Pictures excluded, copy all of the data below exactly.

Source information section start

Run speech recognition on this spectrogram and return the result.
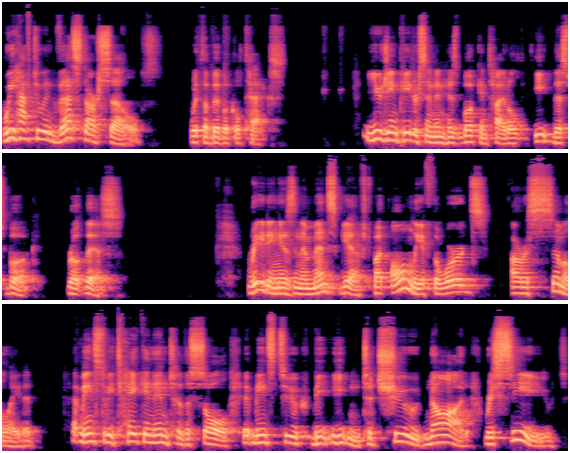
We have to invest ourselves with the biblical text. Eugene Peterson, in his book entitled Eat This Book, wrote this Reading is an immense gift, but only if the words are assimilated. It means to be taken into the soul. It means to be eaten, to chewed, gnawed, received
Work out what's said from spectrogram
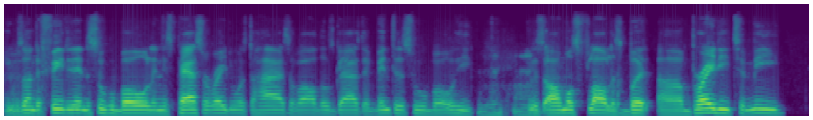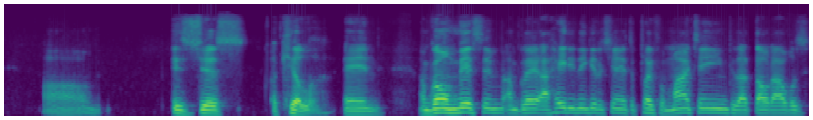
He was Mhm. undefeated in the Super Bowl, and his passer rating was the highest of all those guys that've been to the Super Bowl. He, Mhm. he was almost flawless. But uh, Brady, to me, um, is just a killer, and I'm gonna miss him. I'm glad. I hate he didn't get a chance to play for my team because I thought I was,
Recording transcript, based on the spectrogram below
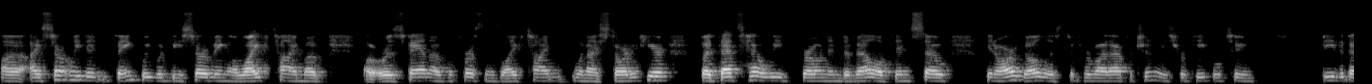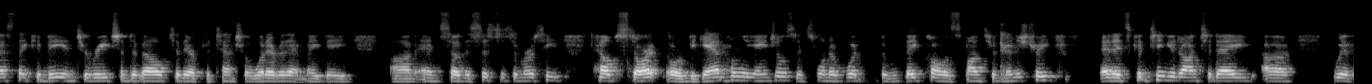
Uh, I certainly didn't think we would be serving a lifetime of or a span of a person's lifetime when I started here, but that's how we've grown and developed. And so, you know, our goal is to provide opportunities for people to be the best they can be and to reach and develop to their potential, whatever that may be. Um, and so the Sisters of Mercy helped start or began Holy Angels. It's one of what the, they call a sponsored ministry, and it's continued on today uh, with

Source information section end

Written answer:
Run speech recognition on this spectrogram and return the result.
We have to invest ourselves with the biblical text. Eugene Peterson, in his book entitled Eat This Book, wrote this Reading is an immense gift, but only if the words are assimilated. It means to be taken into the soul. It means to be eaten, to chewed, gnawed, received
Work out what's said from spectrogram
He was Mhm. undefeated in the Super Bowl, and his passer rating was the highest of all those guys that've been to the Super Bowl. He, Mhm. he was almost flawless. But uh, Brady, to me, um, is just a killer, and I'm gonna miss him. I'm glad. I hate he didn't get a chance to play for my team because I thought I was,
Recording transcript, based on the spectrogram below
Uh, I certainly didn't think we would be serving a lifetime of or a span of a person's lifetime when I started here, but that's how we've grown and developed. And so, you know, our goal is to provide opportunities for people to be the best they can be and to reach and develop to their potential, whatever that may be. Um, and so the Sisters of Mercy helped start or began Holy Angels. It's one of what the, they call a sponsored ministry, and it's continued on today uh, with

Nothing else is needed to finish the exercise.